“It’s very important that people understand what they should expect,” Leana Wen, MD, MS, emergency physician and visiting professor of health policy and management at George Washington University, told VigorTip. “Side effects from vaccines are very normal. It’s the body’s response to boosting the immune system. People will respond differently, or not respond at all, as with all vaccines”
Wen said that when she and her fellow physicians recommend patients get the COVID-19 vaccine, “we shouldn’t try to minimize side effects; we should explain it to them.”
what does this mean to you
You may have mild side effects when you get the COVID-19 vaccine, but this is to be expected and a normal part of your body’s response. If you have any concerns, please consult your healthcare provider. While more serious side effects can occur with vaccines, they are rare. If you are allergic to or have had an allergic reaction to another vaccine in the past, you should discuss the COVID-19 vaccine with your provider.

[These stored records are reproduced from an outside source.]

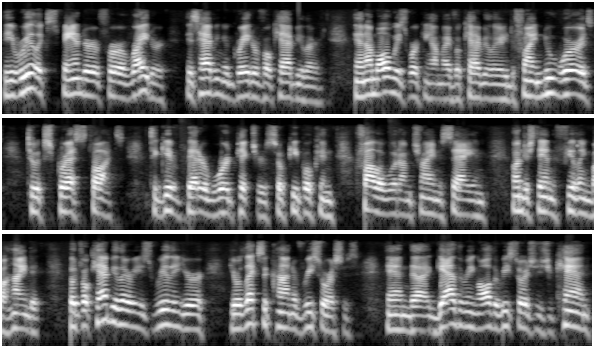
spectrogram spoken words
the real expander for a writer is having a greater vocabulary. And I'm always working on my vocabulary to find new words to express thoughts, to give better word pictures so people can follow what I'm trying to say and understand the feeling behind it. But vocabulary is really your your lexicon of resources and uh, gathering all the resources you can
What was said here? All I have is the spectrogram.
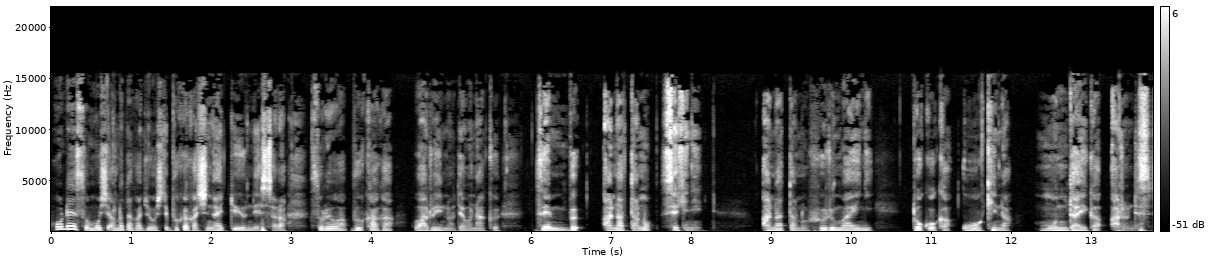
ほうれん草もしあなたが上司で部下がしないって言うんでしたらそれは部下が悪いのではなく全部あなたの責任。あなたの振る舞いにどこか大きな問題があるんです。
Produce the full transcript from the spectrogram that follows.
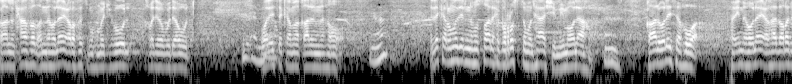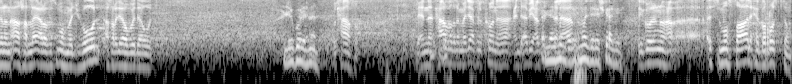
قال الحافظ أنه لا يعرف اسمه مجهول. أخرجه أبو داود. وليس كما قال أنه نعم. ذكر المنذر أنه صالح بن رستم الهاشمي مولاه نعم. قال وليس هو. فإنه لا يعرف هذا رجل آخر لا يعرف اسمه مجهول أخرجه أبو داود. اللي يقول من؟ الحافظ. لأن الحافظ لما جاء في الكنى عند أبي عبد السلام المنذر إيش قال يقول أنه اسمه صالح بن رستم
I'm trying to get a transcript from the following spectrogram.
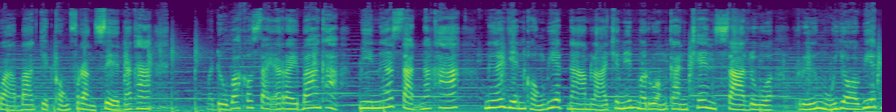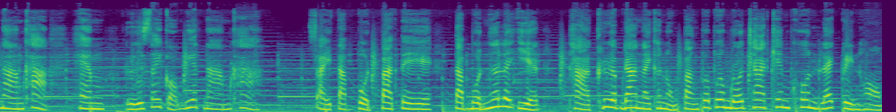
กว่าบาเกตของฝรั่งเศสนะคะ มาดูว่าเขาใส่อะไรบ้างค่ะ มีเนื้อสัตว์นะคะ เนื้อเย็นของเวียดนามหลายชนิดมารวมกัน เช่น ซาลัว หรือหมูยอเวียดนามค่ะ แฮม หรือไส้กรอกเวียดนามค่ะ ใส่ตับบดปาเต ตับบดเนื้อละเอียด ถาเคลือบด้านในขนมปังเพื่อเพิ่มรสชาติเข้มข้นและกลิ่นหอม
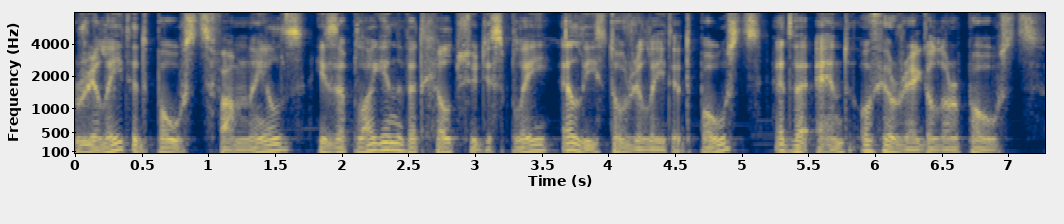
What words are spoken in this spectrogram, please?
Related Posts Thumbnails is a plugin that helps you display a list of related posts at the end of your regular posts.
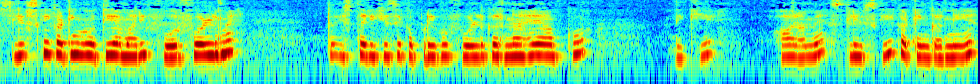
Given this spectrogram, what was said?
स्लीव्स की कटिंग होती है हमारी फोर फोल्ड में। तो इस तरीके से कपड़े को फोल्ड करना है आपको। देखिए, और हमें स्लीव्स की कटिंग करनी है।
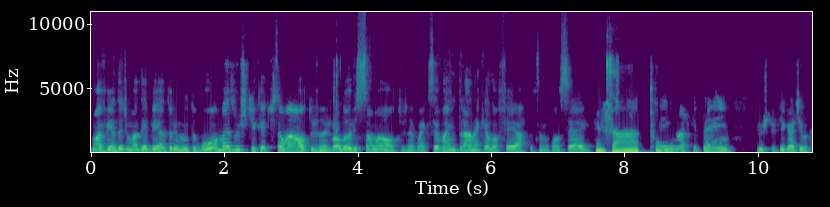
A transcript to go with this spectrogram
uma venda de uma debenture muito boa, mas os tickets são altos, né? os valores são altos. Né? Como é que você vai entrar naquela oferta? Você não consegue. Exato. Tem, acho que tem justificativa,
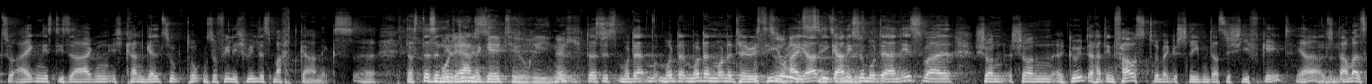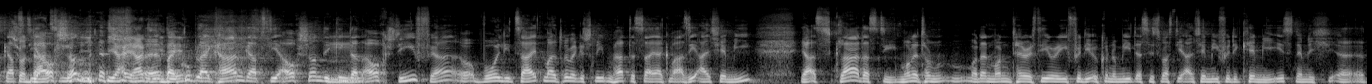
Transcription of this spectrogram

The information in this article is current as of the date listed, which means that you may have updated information as you read this article. For the latest updates on COVID-19, visit our Coronavirus news page.